The vast majority of hatchery steelhead are from the “segregated” programs. These fish reproduce poorly compared to wild fish. Numerous scientific studies and science panel reviews have shown that hatchery fish that spawn in the wild produce very few returning adults—1/10 to 1/2 compared to the numbers produced by wild fish. Hatchery steelhead that interbreed with wild fish produce somewhat more, but they are still much less productive than wild fish mating with other wild fish.
Besides the competition between returning hatchery steelhead adults and wild steelhead for spawning habitat and mates, juvenile hatchery fish also cause problems. Hatchery managers know that hatcheries do not achieve return rates of adult steelhead like natural watersheds do, so they flood the rivers with hatchery fish. The juvenile hatchery steelhead are larger and can prey on wild steelhead; they compete with wild juvenile steelhead for food and rearing habitat. Furthermore, the large numbers of hatchery fish released attract predators that feed on juvenile salmonids and diminish wild steelhead survival.
The Chambers Creek winter-run steelhead stock originated in the 1920s from native adult fish trapped in Chambers Creek (a south Puget Sound tributary). In 1945, a new steelhead rearing program was initiated leading to marked changes in this stock. Hatcheries outside the Chambers Creek watershed — including the Green River, Puyallup River, and Tokul Creek (Snoqualmie River basin) — began to utilize the Chambers Creek stock. After numerous generations of captive breeding, the Chambers Creek hatchery fish became well adapted to an artificial rearing environment, but less adapted to natural streams and rivers. This in part led to a reduction in survival of hatchery releases and diminished returns. Nevertheless, improvements in hatchery feed in the late 1960s enabled managers to raise Chambers Creek hatchery smolts to one year of age (in contrast to the majority of wild steelhead smolts in Puget Sound and the Olympic Peninsula that are 2 or 3 years old); this made it financially feasible to greatly expand the Chambers Creek hatchery program to a region-wide level. Since the early 1970s, the Chambers Creek stock has been the predominant hatchery winter steelhead stock planted by WDFW in Puget Sound, the Olympic Peninsula, and Columbia River basins. For decades, it has been widely acknowledged that use of the Chambers Creek hatchery stock is detrimental to salmon and steelhead recovery.

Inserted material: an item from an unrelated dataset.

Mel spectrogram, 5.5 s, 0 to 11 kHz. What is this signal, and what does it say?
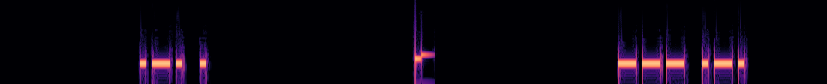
Morse code, heard as a keyed tone, about 30 wpm, 700 Hz. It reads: RE OR
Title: Top Two Letter Combinations in Words 30wpm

Our watersheds will produce substantial numbers of steelhead when we let them. Before the development of the current hatchery system in the late 1960s and early 1970s, many wild steelhead were available for harvest. For example, prior to large plants of hatchery steelhead in the 1960s, wild steelhead runs within the Skagit River watershed exceeded 20,000 annually (despite substantial sport harvest). In 2013, fewer than 20,000 wild steelhead returned to all of Puget Sound.
Healthy wild steelhead populations can support reasonable levels of harvest and catch-and-release angling if they are carefully managed. But first they need to be rebuilt, and hatchery fish are preventing this. So, in the short term, harvest opportunity will, of necessity, be limited. It is up to us to make this sacrifice as an investment in our children’s and grandchildren’s future.